BACKGROUND AND OBJECTIVES: Antibiotic misuse contributes to antibiotic resistance and is a growing public health threat in the United States and glob-ally. Professional medical societies promote antibiotic stewardship education for medical students, ideally before inappropriate practice habits form. To our knowledge, no tools exist to assess medical student competency in antibiotic stewardship and the communication skills necessary to engage patients in this endeavor. The aim of this study was to develop a novel instrument to measure medical students’ communication skills and competency in antibiotic stewardship and patient counseling. METHODS: We created and pilot tested a novel instrument to assess student competencies in contextual knowledge and communication skills about antibiotic stewardship with standardized patients (SP). Students from two institutions (N=178; Albert Einstein College of Medicine and Warren Alpert Medical School of Brown University) participated in an observed, structured clinical encounter during which SPs trained in the use of the instrument assessed student performance using the novel instrument. RESULTS: In ranking examinee instrument scores, Cronbach α was 0.64 (95% CI: 0.53 to 0.74) at Einstein and 0.71 (95% CI: 0.60 to 0.79) at Brown, both within a commonly accepted range for estimating reliability. Global ratings and instrument scores were positively correlated (r=0.52, F [3, 174]=30.71, P<.001), providing evidence of concurrent validity. CONCLUSIONS: Similar results at both schools supported external validity.
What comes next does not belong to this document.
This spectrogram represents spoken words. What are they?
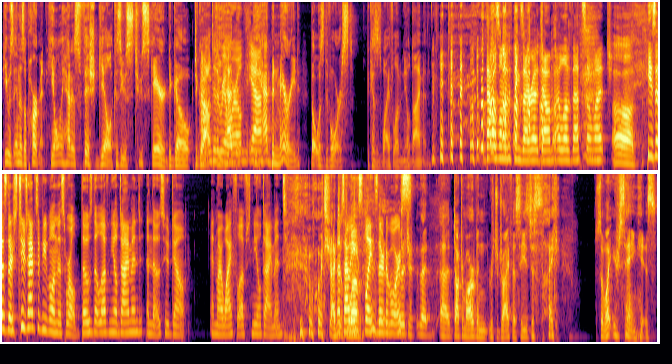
he was in his apartment. He only had his fish Gil because he was too scared to go to go Out out, into the He real world. Been, Yeah. he had been married, but was divorced because his wife loved Neil Diamond. that was one of the things I wrote down. I love that so much. Uh, he says there's two types of people in this world: those that love Neil Diamond and those who don't. And my wife loved Neil Diamond. which I That's how he explains their divorce. Richard, that uh, Dr. Marvin, Richard Dreyfuss, he's just like, so what you're saying is,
The instrument performed reliably at both institutions under different examination conditions, providing evidence for the validity and utility of this instrument in assessing medical students’ skills related to antibiotic stewardship.
ASJC Scopus subject areas
- Family Practice